The one thing to know about inmate fire crews

We came across a powerful visual right away when we drove into the Electra Fire on Tuesday: an exhausted group of firefighters taking a nap in the dirt.

I know firefighters would rather be seen working than napping, but I didn't think twice about filming it. Their resting bodies lined up on the shoulder of the road told a story too powerful for words.

They barely stirred as we drove past.

Roasting in the sun in long sleeves and pants.

Full sunlight blasting their dirty eyelids. 

All sound asleep.

I considered my wording and sent out this tweet:
The comments were a cavalcade of "thank yous," "God blessses," and "hard working heroes."

Rightfully so.

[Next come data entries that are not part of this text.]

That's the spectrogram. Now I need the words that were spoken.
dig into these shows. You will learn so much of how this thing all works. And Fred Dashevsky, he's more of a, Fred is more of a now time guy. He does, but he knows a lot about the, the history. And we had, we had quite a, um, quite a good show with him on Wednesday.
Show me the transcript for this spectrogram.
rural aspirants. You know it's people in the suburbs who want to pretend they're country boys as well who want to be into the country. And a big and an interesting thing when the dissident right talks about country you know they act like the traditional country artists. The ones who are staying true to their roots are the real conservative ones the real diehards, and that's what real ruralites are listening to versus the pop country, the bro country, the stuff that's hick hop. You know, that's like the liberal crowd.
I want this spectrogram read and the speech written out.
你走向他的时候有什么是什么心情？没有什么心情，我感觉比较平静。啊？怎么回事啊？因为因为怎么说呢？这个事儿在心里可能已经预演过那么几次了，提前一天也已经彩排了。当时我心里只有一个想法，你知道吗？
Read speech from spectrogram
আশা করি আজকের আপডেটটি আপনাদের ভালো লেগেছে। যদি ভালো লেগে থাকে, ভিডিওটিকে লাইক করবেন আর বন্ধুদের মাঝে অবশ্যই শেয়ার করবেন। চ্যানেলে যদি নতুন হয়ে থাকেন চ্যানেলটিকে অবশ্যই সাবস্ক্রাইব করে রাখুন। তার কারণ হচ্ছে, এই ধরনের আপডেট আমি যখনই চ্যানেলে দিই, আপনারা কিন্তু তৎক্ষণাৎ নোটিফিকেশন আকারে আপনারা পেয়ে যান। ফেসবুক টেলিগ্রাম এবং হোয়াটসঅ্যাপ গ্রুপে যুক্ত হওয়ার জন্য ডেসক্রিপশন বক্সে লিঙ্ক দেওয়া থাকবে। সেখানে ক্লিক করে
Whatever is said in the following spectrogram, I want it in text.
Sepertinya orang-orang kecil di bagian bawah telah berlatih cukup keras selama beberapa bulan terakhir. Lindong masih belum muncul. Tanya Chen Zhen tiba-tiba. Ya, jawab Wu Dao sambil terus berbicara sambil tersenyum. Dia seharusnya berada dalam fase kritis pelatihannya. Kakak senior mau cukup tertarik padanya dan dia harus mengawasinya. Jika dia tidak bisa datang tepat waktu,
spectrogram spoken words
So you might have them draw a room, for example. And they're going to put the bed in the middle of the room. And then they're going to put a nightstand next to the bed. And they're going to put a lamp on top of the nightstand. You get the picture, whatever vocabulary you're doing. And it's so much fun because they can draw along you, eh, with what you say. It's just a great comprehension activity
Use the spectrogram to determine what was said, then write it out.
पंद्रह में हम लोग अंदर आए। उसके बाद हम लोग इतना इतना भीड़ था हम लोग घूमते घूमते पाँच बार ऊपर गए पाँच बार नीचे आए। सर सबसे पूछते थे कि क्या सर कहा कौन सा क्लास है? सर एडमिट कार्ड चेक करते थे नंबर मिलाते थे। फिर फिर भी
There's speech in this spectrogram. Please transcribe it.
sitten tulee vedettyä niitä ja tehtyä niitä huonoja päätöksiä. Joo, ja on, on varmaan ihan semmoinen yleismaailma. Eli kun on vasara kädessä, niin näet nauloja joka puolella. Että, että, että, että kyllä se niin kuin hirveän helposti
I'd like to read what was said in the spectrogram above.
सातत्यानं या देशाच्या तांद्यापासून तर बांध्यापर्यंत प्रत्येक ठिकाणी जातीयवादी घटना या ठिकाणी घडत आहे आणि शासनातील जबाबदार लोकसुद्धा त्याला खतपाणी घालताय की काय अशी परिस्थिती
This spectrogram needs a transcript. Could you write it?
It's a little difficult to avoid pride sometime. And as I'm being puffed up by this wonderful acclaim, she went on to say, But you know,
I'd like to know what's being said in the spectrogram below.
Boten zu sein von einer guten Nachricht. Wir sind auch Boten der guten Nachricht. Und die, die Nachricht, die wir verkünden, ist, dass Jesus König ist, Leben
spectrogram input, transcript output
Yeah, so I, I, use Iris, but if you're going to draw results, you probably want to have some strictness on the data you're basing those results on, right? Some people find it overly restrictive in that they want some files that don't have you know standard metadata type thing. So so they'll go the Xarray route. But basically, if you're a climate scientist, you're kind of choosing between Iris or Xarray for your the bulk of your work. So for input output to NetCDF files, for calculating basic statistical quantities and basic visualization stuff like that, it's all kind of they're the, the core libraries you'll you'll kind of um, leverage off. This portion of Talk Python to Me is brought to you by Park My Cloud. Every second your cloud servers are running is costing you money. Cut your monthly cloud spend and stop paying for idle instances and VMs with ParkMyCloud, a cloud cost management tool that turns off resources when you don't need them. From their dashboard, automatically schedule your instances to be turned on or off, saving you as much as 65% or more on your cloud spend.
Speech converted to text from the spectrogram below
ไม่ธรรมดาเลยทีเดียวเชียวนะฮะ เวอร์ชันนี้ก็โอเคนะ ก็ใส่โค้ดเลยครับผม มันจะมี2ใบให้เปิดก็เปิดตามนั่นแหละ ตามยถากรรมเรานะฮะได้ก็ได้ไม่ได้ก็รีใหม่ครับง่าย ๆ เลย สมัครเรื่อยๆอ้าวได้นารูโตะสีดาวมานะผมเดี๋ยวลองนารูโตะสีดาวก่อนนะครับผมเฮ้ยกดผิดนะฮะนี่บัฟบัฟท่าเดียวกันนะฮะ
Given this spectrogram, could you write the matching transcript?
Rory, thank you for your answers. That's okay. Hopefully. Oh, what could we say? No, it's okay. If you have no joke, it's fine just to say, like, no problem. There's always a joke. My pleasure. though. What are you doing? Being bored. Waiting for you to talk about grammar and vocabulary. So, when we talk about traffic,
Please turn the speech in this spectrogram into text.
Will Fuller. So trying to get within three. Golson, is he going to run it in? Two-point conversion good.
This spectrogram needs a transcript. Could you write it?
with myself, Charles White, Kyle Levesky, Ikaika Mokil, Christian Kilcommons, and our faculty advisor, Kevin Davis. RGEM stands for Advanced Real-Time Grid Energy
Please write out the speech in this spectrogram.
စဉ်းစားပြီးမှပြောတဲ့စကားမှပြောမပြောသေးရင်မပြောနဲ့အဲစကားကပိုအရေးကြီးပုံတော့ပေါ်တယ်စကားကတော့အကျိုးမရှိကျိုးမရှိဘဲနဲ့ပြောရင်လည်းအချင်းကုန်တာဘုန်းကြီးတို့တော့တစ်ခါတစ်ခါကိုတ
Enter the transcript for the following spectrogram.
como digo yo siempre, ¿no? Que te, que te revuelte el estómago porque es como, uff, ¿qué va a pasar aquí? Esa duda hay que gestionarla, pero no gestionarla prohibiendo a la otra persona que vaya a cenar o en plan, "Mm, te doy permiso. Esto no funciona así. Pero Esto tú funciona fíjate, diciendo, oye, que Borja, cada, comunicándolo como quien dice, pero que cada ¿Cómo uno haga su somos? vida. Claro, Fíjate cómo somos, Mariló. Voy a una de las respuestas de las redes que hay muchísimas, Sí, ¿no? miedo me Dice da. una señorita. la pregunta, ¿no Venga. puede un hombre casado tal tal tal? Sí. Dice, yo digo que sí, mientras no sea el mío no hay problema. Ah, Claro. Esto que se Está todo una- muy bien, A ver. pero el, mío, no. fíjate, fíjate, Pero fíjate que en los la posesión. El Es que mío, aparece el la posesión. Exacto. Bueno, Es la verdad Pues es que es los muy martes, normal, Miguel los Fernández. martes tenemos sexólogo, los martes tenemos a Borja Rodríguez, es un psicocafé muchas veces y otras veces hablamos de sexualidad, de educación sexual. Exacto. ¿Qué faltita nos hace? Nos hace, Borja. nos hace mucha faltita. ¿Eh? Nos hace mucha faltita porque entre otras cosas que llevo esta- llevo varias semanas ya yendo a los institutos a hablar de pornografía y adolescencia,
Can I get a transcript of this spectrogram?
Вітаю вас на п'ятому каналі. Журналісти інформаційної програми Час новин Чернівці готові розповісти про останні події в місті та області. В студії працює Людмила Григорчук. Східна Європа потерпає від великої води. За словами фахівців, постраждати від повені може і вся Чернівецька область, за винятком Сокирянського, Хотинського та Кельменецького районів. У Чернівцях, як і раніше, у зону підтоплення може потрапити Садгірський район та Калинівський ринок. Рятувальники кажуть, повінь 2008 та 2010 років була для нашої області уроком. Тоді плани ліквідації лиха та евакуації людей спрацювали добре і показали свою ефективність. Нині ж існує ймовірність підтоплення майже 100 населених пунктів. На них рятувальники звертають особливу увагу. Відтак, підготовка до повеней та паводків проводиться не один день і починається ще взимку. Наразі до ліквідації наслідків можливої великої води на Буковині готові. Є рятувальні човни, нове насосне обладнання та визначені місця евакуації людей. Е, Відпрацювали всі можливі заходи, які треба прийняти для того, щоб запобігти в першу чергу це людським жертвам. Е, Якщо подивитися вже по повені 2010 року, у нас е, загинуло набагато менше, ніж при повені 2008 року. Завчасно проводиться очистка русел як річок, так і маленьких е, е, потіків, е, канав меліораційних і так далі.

Still, I braced myself. I'd deliberately refrained from describing the group as anything other than "a hand crew," but surely the Internet would soon notice their Nomex was orange. 

When bad things happen to inmates, the comments can often turn vile. I'll never forget the cheering I saw online when people died in a prison van crash my station covered in Colorado.

So when people eventually did start to notice, I was deeply grateful to see the comments stay positive.

Some folks even pointed out that these firefighters are being paid far less to perform the same exhausting and risky work as others, a topic certainly worthy of discussion.

But the point I wanted to make was far simpler: All of the humans who rush in to fight wildfires push themselves to their limits in service of others.

Hard enough to make them nap in the dirt.

It made me think back to something I learned in my early years covering wildfires.

I'd asked an inmate crew supervisor a question, trying to tease out how they might be different than all the other hand crews.

I don't remember exactly what I asked him, but I'll never forget his reply.

He paused for just a breath and gave me a look that conveyed his next words would speak wisdom and truth.

"They're firefighters," he told me.

That is the one thing to know about inmate crews.


So thanks, Internet, for surprising me with an abundance of kindness on this.

And to every firefighter who ever naps in the dirt: may the Earth nourish and refresh you.




Here's some of our coverage from the Electra Fire on Tuesday: